Whether someone has had problems finding affordable housing or transportation to doctor appointments or shopping.
How frequently someone receives help with their personal care, household chores, yard work or cooking.
What programs have someone used before, including meals at a senior center, snow removal services and recreation or exercise programs.
The draft version also asks people to rate the importance of a list of services meant to keep senior citizens living independently in their homes. The services include meal programs, assistance with legal issues, skilled in-home health care and assistance with managing finances.
Meanwhile, it asks how likely it is that the people move from Park City in the next five to 10 years. If so, it asks what would convince them to leave, such as the snowy winters, difficulty in getting around Park City, medical issues or the need for a smaller place to live. It also inquires about the prospects of the people moving into a nursing home or an assisted-living facility someday.
The survey comes as there seems to be some momentum at City Hall to widen the municipal offerings to senior citizens in some fashion. Stauffer said the local government does not plan to build a senior center, but it could be of assistance if a project materializes.

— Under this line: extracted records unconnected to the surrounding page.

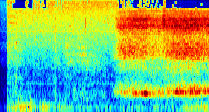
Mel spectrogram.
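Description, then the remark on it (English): A person tries to imitate a loon call, starting with rough, breathy blowing and then producing an airy, wavering whistle-like tone that stays mostly breath. A single attempt, no talking. “That sounds like air. This is the loon breathing.”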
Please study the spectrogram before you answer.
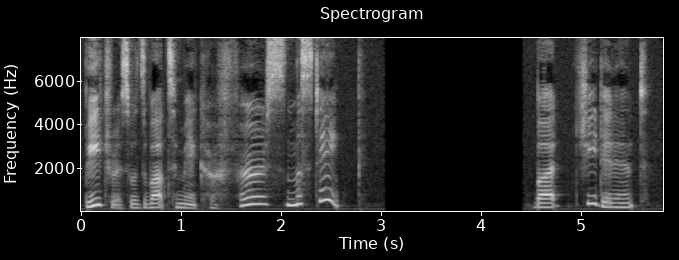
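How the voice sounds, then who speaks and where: A woman reading a children's bedtime story aloud in an expressive narrating style. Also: medium pitch, takes it slowly, dry recording, studio quality.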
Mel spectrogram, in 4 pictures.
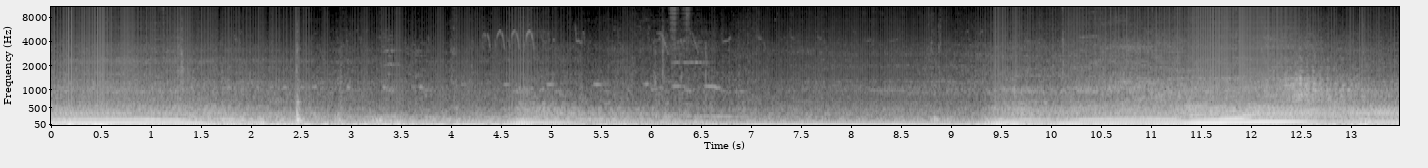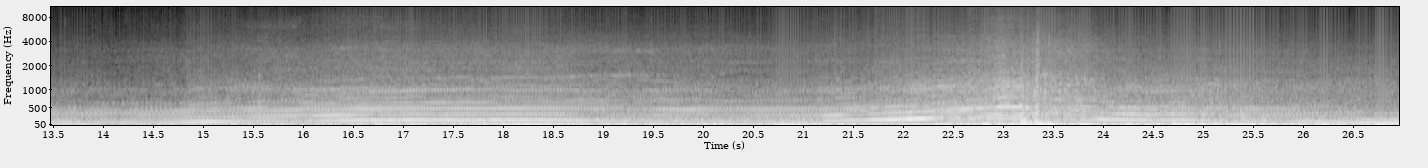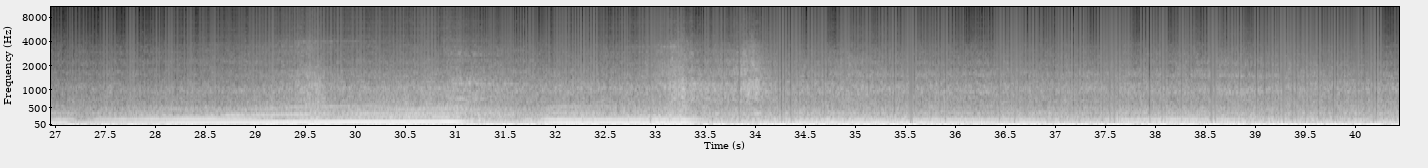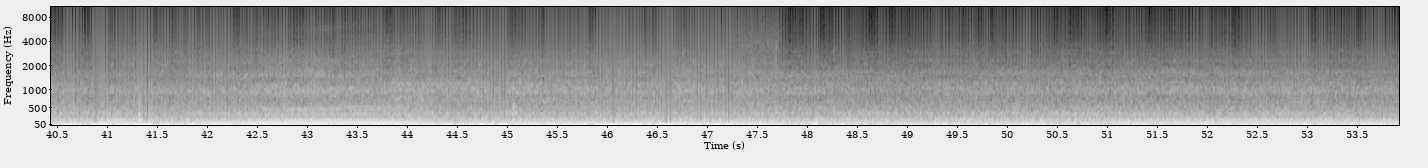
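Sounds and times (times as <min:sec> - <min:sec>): car engine revving: 0:09.2 - 0:50.0.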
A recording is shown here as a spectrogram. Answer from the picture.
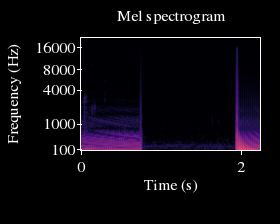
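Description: Low, buzzy synthesizer drone from ten summed VarSaw sawtooth oscillators, each slightly detuned around 40 Hz. It stops abruptly under a second in. About a second later it starts again with a loud pop, which comes from all the oscillators beginning at the same zero phase.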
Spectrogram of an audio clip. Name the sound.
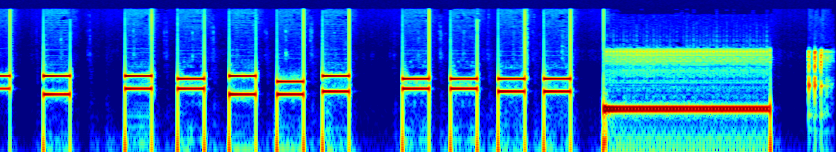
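telephone number being dialed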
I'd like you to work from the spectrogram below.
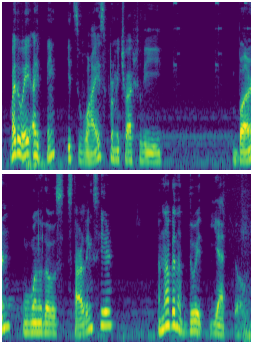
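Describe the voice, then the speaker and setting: Pausing long and often, a man speaks fairly slowly with very wide pitch swings. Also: medium pitch for a man. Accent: non-native. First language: not English. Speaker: video game streamer. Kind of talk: gameplay commentary. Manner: halting.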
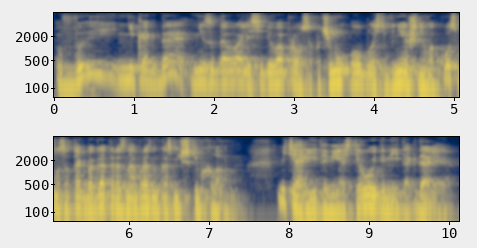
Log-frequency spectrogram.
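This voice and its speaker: A man's voice: medium pitch, expressive, normal speed, a bit bright, lightly acted. A man reading an audiobook voices a bold, resourceful male starship officer who explains things eagerly. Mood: explaining. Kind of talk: audiobook character voice. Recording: dull roomy audio, distant mic.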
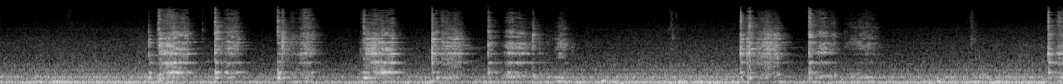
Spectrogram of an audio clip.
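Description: Spoon scraping and clanking against a cast iron skillet as food is scooped out, a string of ringing metallic clanks in two bunches with a lull in the middle, over a steady low hum.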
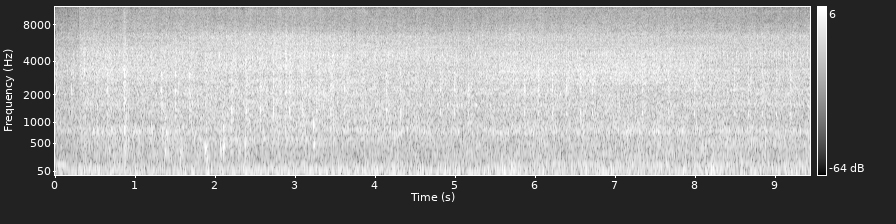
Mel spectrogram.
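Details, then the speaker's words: Chevy Impala (2012, possibly 2010), bought as a crank no-start and still not starting after a crankshaft sensor swap, now running with 14 volts and the engine light on: uneven, slightly shaky idle with faint irregular ticks. Disliked engine sound; misfire code stored, cause unclear. "Oh, we got 14 volts. I don't like the sound of this engine."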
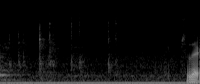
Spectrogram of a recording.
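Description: Several faint computer keyboard clicks, a few keystrokes as a key is pasted into a terminal, over a steady low hum.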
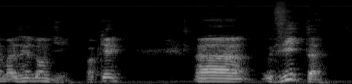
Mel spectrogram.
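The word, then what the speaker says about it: βήτα: Vita é o B, mas o som não é beta, é vita.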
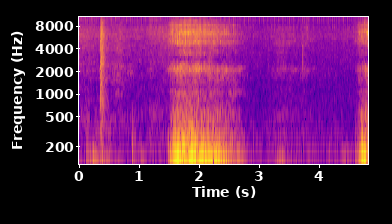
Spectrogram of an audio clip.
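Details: Adult man snoring: one loud, low, rattling snore on an inward breath, with quiet breathing before and after and the start of the next snore.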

However, City Hall would be heavily involved if formal talks are started about building a housing complex for senior citizens, most likely in Old Town. There has especially been interest in the ground where the Park Avenue fire station once was situated and nearby parcels. City Hall owns the fire station land and some of the land close to old fire station site.
Senior housing is an option on the grounds, but City Hall has not put together a detailed plan for the site.
There are scattered options for senior citizens in Summit County, with there being an assisted-living center in Oakley and senior-citizen centers in Park City, Kamas and Coalville.
It is widely believed that the number of senior citizens in Park City has grown rapidly in the last decade and will continue to do so as wealthy baby boomers choose to retire in the city.